A “blind” (as it pertains to photography) is a concealment device used to camouflage the photographer from the subject of the photograph. When photographing birds, you can either sit in plain view of the birds, or use a blind to remain hidden from them. I prefer to use a blind whenever possible. It typically allows for a closeness that is difficult to get with many species of birds that are wary of humans. Working from a blind can be comfortable; it allows you to move, have a drink or a snack, or reposition yourself as needed without startling the birds you are trying to photograph.

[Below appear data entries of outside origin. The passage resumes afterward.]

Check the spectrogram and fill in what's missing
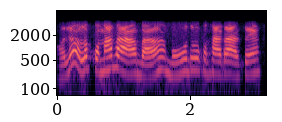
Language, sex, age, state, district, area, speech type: Assamese, female, 45-60, Assam, Morigaon, rural, conversation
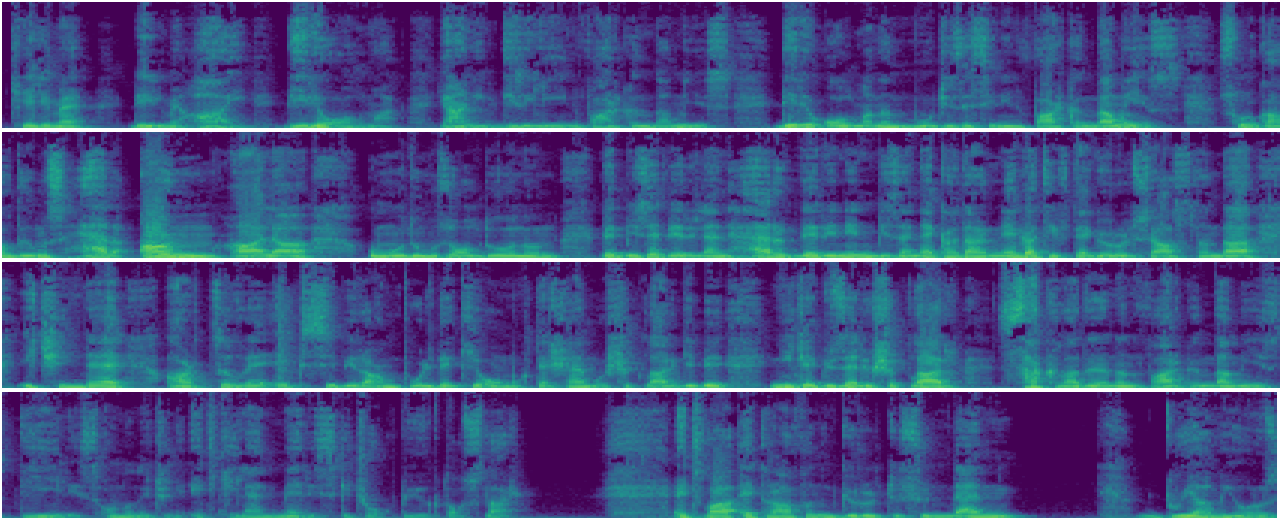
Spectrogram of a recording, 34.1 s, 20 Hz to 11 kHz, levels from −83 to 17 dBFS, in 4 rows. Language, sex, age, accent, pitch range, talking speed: Turkish, male, 60-79, native, 105-140 Hz, 105 wpm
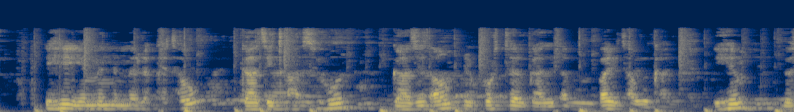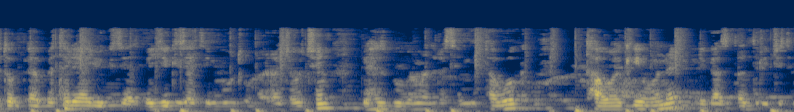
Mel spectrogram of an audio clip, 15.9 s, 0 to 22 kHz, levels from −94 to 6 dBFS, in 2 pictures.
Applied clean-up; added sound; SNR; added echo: classical method WPE with log-MMSE.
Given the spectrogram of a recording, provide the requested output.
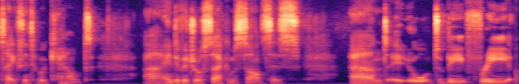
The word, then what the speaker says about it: v: I know that V stands for versus, which is the Latin word for against, but in Commonwealth countries, you say M and Home Office, or you could say M against Home Office.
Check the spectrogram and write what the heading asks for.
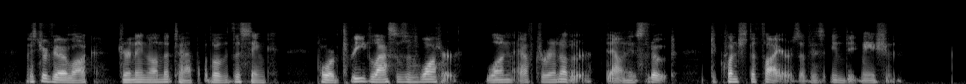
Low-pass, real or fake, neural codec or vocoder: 7.2 kHz; fake; codec, 32 kHz, 1.9 kbps, SNAC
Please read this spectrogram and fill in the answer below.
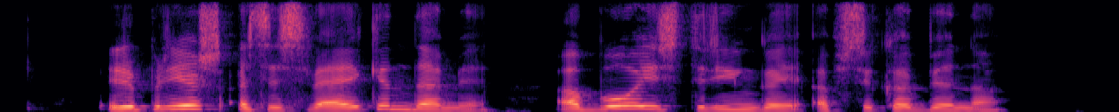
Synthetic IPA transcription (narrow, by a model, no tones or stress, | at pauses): ɪɾpʲɾʲiɛʃɐt̪ʲsʲɪsʲʋʲæˑɪkʲɪnd̪ɐmʲɪ | ɐboːɪsʲt̪ʲɾʲɪŋɡɐɪʔɐpʲsʲɪkɐbʲɪnɐ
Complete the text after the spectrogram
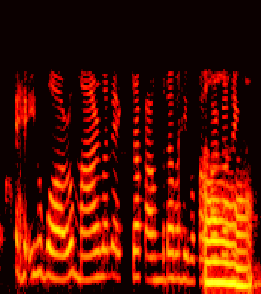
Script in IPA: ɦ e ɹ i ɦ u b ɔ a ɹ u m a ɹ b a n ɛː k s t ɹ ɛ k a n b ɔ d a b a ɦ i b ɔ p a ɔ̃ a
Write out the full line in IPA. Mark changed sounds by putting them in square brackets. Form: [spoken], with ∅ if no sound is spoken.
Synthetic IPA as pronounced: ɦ e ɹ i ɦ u b ɔ a ɹ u m a ɹ [m] a n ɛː k s t ɹ [a] k a [m] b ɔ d a b a ɦ i b ɔ p a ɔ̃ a

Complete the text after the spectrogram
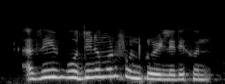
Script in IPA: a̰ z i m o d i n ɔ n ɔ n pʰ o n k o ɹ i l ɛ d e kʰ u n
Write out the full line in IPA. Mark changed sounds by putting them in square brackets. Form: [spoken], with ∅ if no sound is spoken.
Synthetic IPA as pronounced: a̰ z i [b] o d i n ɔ [m] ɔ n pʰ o n k o ɹ i l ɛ d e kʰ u n

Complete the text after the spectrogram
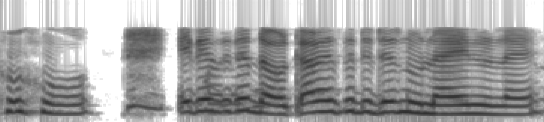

A blind is anything that can be used to block the birds’ view of you, but still have some sort of opening for the camera—the purpose is to have a clear view of the birds without the birds having a clear view of you. Simple blinds can be made by using objects at hand, such as the latticework of a deck or a wooden fence. Cut a small viewing hole through which you can look and photograph. Other good examples of simple blinds are a sheet hung over a piece of rope, or a large cardboard box from a new appliance like a washer or dryer.


One of the best blinds of all is often equipped with heating and air conditioning, a phone, TV, computer, and a bathroom. You guessed it—the inside of your house. Just set a comfortable chair near an open window from which to photograph. Cover the window with an old sheet or some leftover wrapping paper. Set up your camera and cut a small opening in your blind for a viewing port at the height of your camera. Now you’re in business!


The advantage of using your home as a blind is that you can take short breaks to accomplish other tasks around the house. Just be sure to use earphones or shut the window so as to not scare the birds. The main disadvantage is that you may miss the crucial moment to photograph that special bird you’ve been waiting for.

More permanent or semi-permanent window blinds can be made from thin plywood or heavy cardboard. The edges can be wrapped and taped to prevent scratches to the windowsill. They can be stored easily behind the couch or other furniture, or against the wall, ready for when you want to use them. Measure the inside dimensions of your window, and then transfer those measurements onto a piece of cardboard or plywood and cut out your blind. Then cut an opening for the camera. If the opening is rather large, you might consider covering it with a dark piece of fabric to help conceal your movements while still allowing the hole to be accessed by your camera lens.


The disadvantage of using a room in your house is the potential for interruptions and distractions within your home that will ruin prime moments of photographic opportunity. Make it clear to other household members that you wish to be left undisturbed while you are photographing.

Other blinds that can be used out in your yard are hunting blinds. These can be purchased commercially from sporting goods stores and other suppliers. Many of them are quite simple to use and can be set up or taken down in a matter of minutes. The other possibility is to go the DIY route and make a blind by either sewing one yourself or building one out of wood or plywood, or making frames and covering them with material. There is an incredible amount of options. If you live in the far north you can make a blind out of an ice fishing shack. The main advantage of these types of blinds is that they are not limited to use in your yard. They are usually small and portable enough that you can take them with you on photo excursions in other places in the world!

BirdHides_04 BirdHides_05

Should you decide to build a more permanent blind in your yard, be very sure of its location, since it will be difficult to move. Make careful note of the backgrounds and direction of the sun.

This article is from Secrets of Backyard Bird Photography by Chris J. Hansen. View the full book here.